The Hiftory and Fall of Caius Marius, a Tragedy, by Otway.
WHEN I read this, and other plays in which Shakespeare's writings are partly introduced, I always reflect on a beautiful paffage in his Richard the Second, which Dryden has juflly celebrated in one of his prefaces.
This distinction is handfomely confeffed in the prologue to Otway's play.
"Like greedy beggars that fteal fheaves away,
The Fair Quaker of Deal, a Comedy.
THE fea characters are well-drawn and preferved; there are fome fcenes of humour and natural conversation; but the two laft acts fall off. The plot is neither well invented, well wrought up, nor interesting.
She would, and She would not, a Comedy, by Cibber.

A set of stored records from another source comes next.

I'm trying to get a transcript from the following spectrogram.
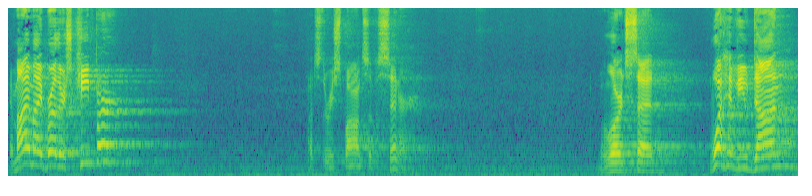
Am I my brother's keeper? That's the response of a sinner. The Lord said, What have you done?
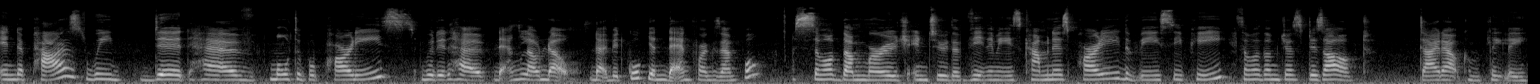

THESE modern plays have fome merit, and afford entertainment when well acted on the age, but are liable to many exceptions, and juft, criticifm, when coolly confidered in the closet.
Ulyffes, a Tragedy, by Rowe.
THE genius of Shakespeare formed natural characters and converfation, and probable entertaining plots, dignified above common life, by the power of true poetry. This author has ventured to imitate his manner, but very unsuccessfully. Though there are fome happy ferains of poetry intermixed, yet, in general, the circumftances of the plot are romantic and uninteresting. The conversation is laboured in one uniform style; and the characters, like the compofition in modern drama, studied and artificial.
LITERARY WEEKLY INTELLIGENCER,
WEDNESDAY, JUNE 22, 1791.
To the Editor of the Bee.
Education of young Ladies.
YOUR kind reception of the letter I fent you under the fignature A fortunate daughter of idleness, induces me to hope you will not be difpleased to have a few further obfervations on that important fubject, the refult chiefly of my own experience, which I fhall use the freedom in this, and perhaps a few other letters, to communicate to you. It is a fubject that has long ingroffed a great share of my attention; and could I flatter myself with the hope of turning the attention of those of my own fex more towards it than has been the fashion of late, I should not despair of very foon feeing happy effects resulting from it.
It is an aftonishing fact, for the truth of which I appeal to all your most intelligent readers in Europe, that VOL. III. +